• **WORK TO BE COMPLETED**: Leave out the pictures, then return the records word for word.

(Stored dataset items)
◇ ◇ ◇

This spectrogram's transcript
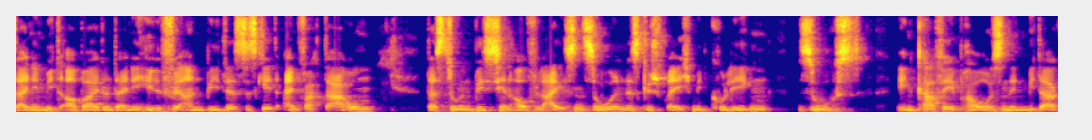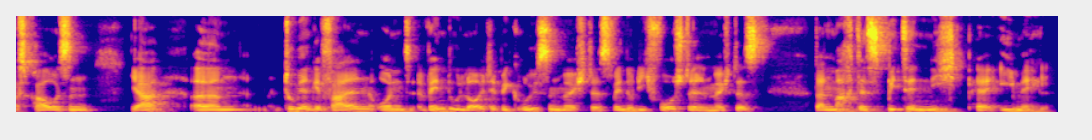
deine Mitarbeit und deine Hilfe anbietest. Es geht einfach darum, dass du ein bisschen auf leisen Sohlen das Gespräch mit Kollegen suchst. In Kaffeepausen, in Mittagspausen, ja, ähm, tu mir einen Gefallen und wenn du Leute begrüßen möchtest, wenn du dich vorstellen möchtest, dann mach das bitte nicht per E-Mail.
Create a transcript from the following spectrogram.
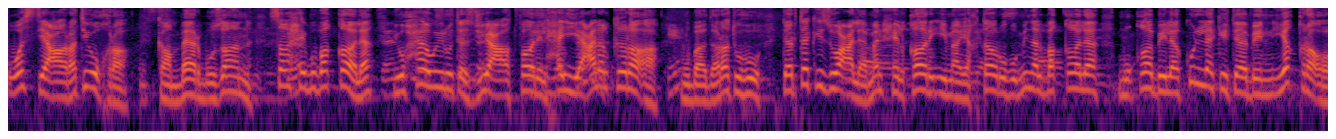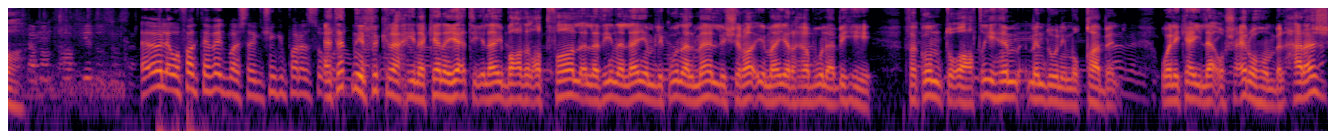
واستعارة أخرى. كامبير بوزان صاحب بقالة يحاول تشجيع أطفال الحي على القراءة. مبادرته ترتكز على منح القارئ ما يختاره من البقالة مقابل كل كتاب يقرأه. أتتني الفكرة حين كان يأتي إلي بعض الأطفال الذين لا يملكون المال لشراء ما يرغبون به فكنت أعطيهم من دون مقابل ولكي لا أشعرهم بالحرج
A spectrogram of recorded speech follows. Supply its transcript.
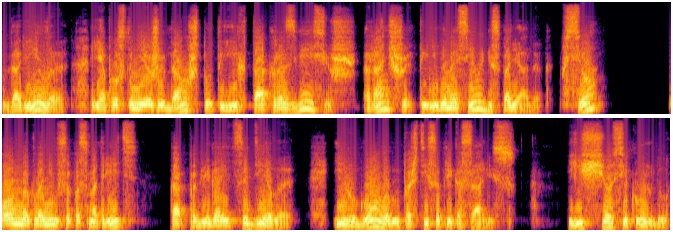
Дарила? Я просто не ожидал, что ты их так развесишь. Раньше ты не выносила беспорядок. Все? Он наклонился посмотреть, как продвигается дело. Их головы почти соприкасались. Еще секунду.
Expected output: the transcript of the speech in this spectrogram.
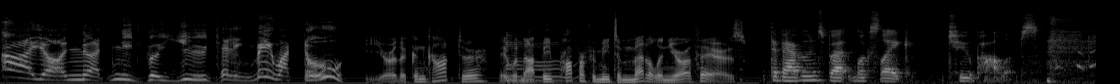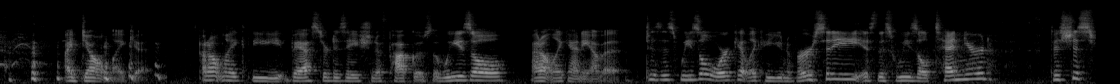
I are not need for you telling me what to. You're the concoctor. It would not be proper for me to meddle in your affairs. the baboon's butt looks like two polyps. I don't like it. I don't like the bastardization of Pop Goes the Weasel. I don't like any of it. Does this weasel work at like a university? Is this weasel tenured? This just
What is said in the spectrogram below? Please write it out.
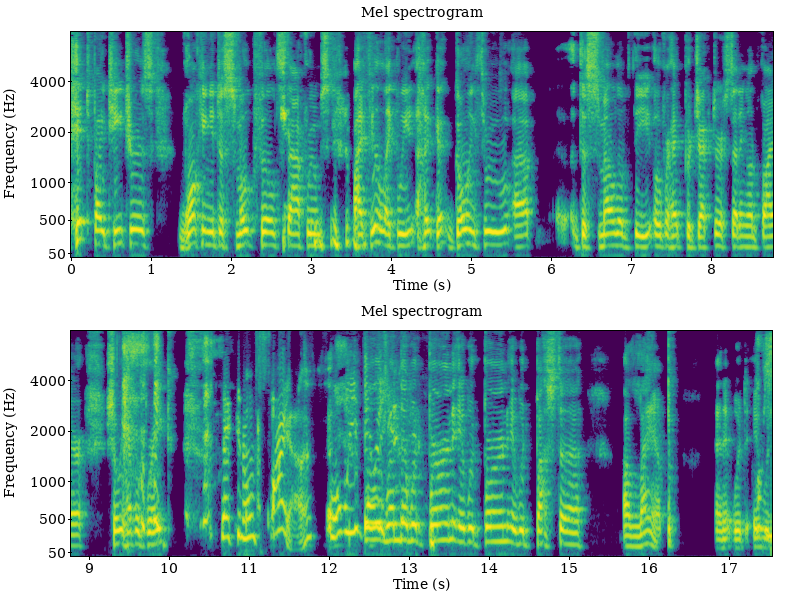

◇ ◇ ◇

• **RESULT FOR THIS TASK**:
This spectrogram's transcript
deine Mitarbeit und deine Hilfe anbietest. Es geht einfach darum, dass du ein bisschen auf leisen Sohlen das Gespräch mit Kollegen suchst. In Kaffeepausen, in Mittagspausen, ja, ähm, tu mir einen Gefallen und wenn du Leute begrüßen möchtest, wenn du dich vorstellen möchtest, dann mach das bitte nicht per E-Mail.
Create a transcript from the following spectrogram.
واستعارة أخرى. كامبير بوزان صاحب بقالة يحاول تشجيع أطفال الحي على القراءة. مبادرته ترتكز على منح القارئ ما يختاره من البقالة مقابل كل كتاب يقرأه. أتتني الفكرة حين كان يأتي إلي بعض الأطفال الذين لا يملكون المال لشراء ما يرغبون به فكنت أعطيهم من دون مقابل ولكي لا أشعرهم بالحرج
A spectrogram of recorded speech follows. Supply its transcript.
Дарила? Я просто не ожидал, что ты их так развесишь. Раньше ты не выносила беспорядок. Все? Он наклонился посмотреть, как продвигается дело. Их головы почти соприкасались. Еще секунду.
Expected output: the transcript of the speech in this spectrogram.
I are not need for you telling me what to. You're the concoctor. It would not be proper for me to meddle in your affairs. the baboon's butt looks like two polyps. I don't like it. I don't like the bastardization of Pop Goes the Weasel. I don't like any of it. Does this weasel work at like a university? Is this weasel tenured? This just
What is said in the spectrogram below? Please write it out.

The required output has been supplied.